Exercise description: Your answer must be the lines from the one holding "The next image" through the final line of the entries below, copied exactly, with no pictures.

####################

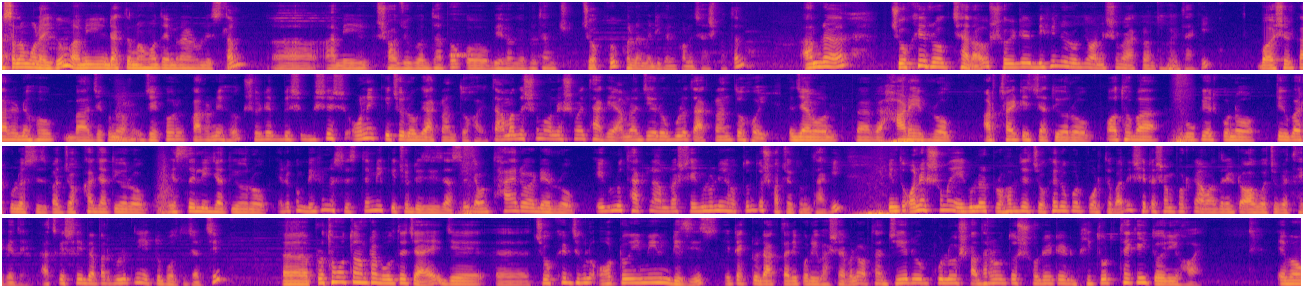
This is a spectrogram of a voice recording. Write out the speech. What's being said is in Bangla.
আসসালামু আলাইকুম। আমি ডাক্তার মোহাম্মদ ইমরানুল ইসলাম। আমি সহযোগী অধ্যাপক ও বিভাগীয় প্রধান চক্ষু, খুলনা মেডিকেল কলেজ হাসপাতাল। আমরা চোখের রোগ ছাড়াও শরীরের বিভিন্ন রোগে অনেক সময় আক্রান্ত হয়ে থাকি। বয়সের কারণে হোক বা যে কোনো যে কোনো কারণে হোক শরীরে বিশ- বিশেষ অনেক কিছু রোগে আক্রান্ত হয়। তা আমাদের সময় অনেক সময় থাকে, আমরা যে রোগগুলোতে আক্রান্ত হই, যেমন হাড়ের রোগ আর্থ্রাইটিস জাতীয় রোগ অথবা বুকের কোনো টিউবারকুলোসিস বা যক্ষা জাতীয় রোগ এসএলই জাতীয় রোগ, এরকম বিভিন্ন সিস্টেমিক কিছু ডিজিজ আছে, যেমন থাইরয়েডের রোগ। এগুলো থাকলে আমরা সেগুলো নিয়ে অত্যন্ত সচেতন থাকি। কিন্তু অনেক সময় এগুলোর প্রভাব যে চোখের উপর পড়তে পারে, সেটা সম্পর্কে আমাদের একটু অগোচরে থেকে যায়। আজকে সেই ব্যাপারগুলো নিয়ে একটু বলতে চাচ্ছি। প্রথমত আমরা বলতে চাই যে চোখের যেগুলো অটো ইমিউন ডিজিজ এটা একটু ডাক্তারি পরিভাষায় বলে, অর্থাৎ যে রোগগুলো সাধারণত শরীরের ভিতর থেকেই তৈরি হয় এবং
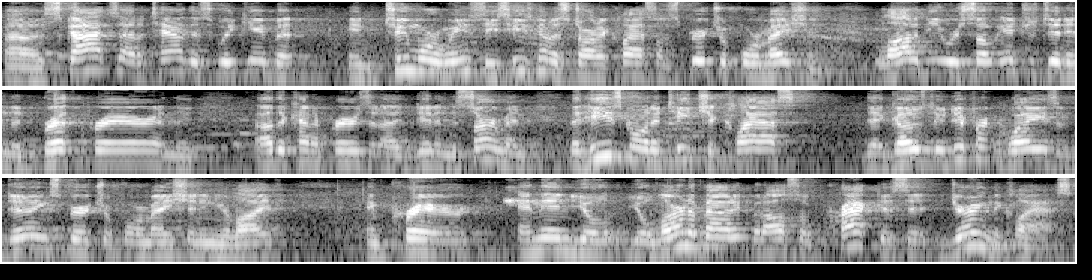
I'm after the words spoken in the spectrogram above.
Uh, Scott's out of town this weekend, but in two more Wednesdays, he's going to start a class on spiritual formation. A lot of you were so interested in the breath prayer and the other kind of prayers that I did in the sermon that he's going to teach a class that goes through different ways of doing spiritual formation in your life and prayer, and then you'll you'll learn about it, but also practice it during the class.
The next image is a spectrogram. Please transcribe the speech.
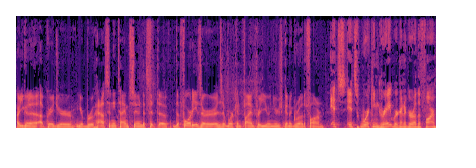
Are you going to upgrade your, your brew house anytime soon to fit the the 40s, or is it working fine for you and you're just going to grow the farm? It's it's working great. We're going to grow the farm.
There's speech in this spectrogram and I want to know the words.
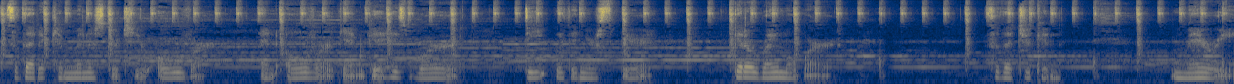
so that it can minister to you over and over again. Get His word deep within your spirit. Get a rhema word so that you can marry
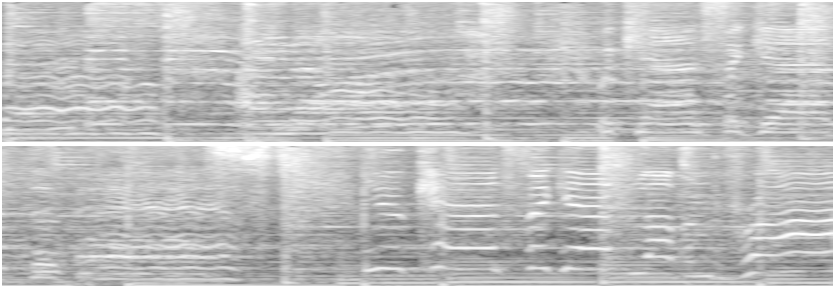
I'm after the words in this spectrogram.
love. I know we can't forget the past. You can't forget love and pride.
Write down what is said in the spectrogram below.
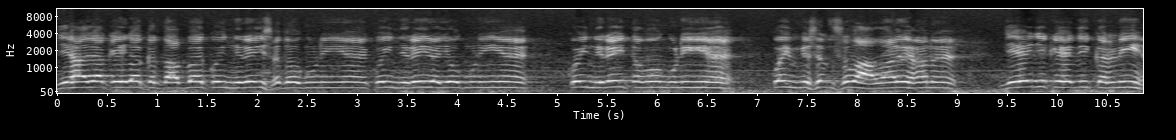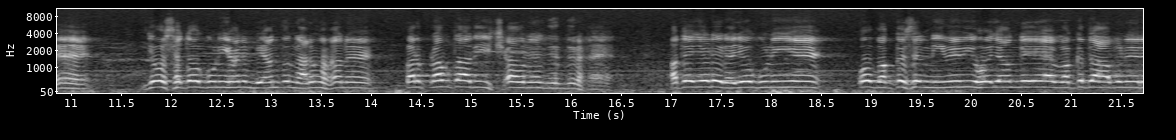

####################

Exercise result:
The next image is a spectrogram. Please transcribe the speech.
Are you going to upgrade your, your brew house anytime soon to fit the the 40s, or is it working fine for you and you're just going to grow the farm? It's it's working great. We're going to grow the farm.
There's speech in this spectrogram and I want to know the words.
so that it can minister to you over and over again. Get His word deep within your spirit. Get a rhema word so that you can marry
I'm after the words in this spectrogram.
love. I know we can't forget the past. You can't forget love and pride.
Write down what is said in the spectrogram below.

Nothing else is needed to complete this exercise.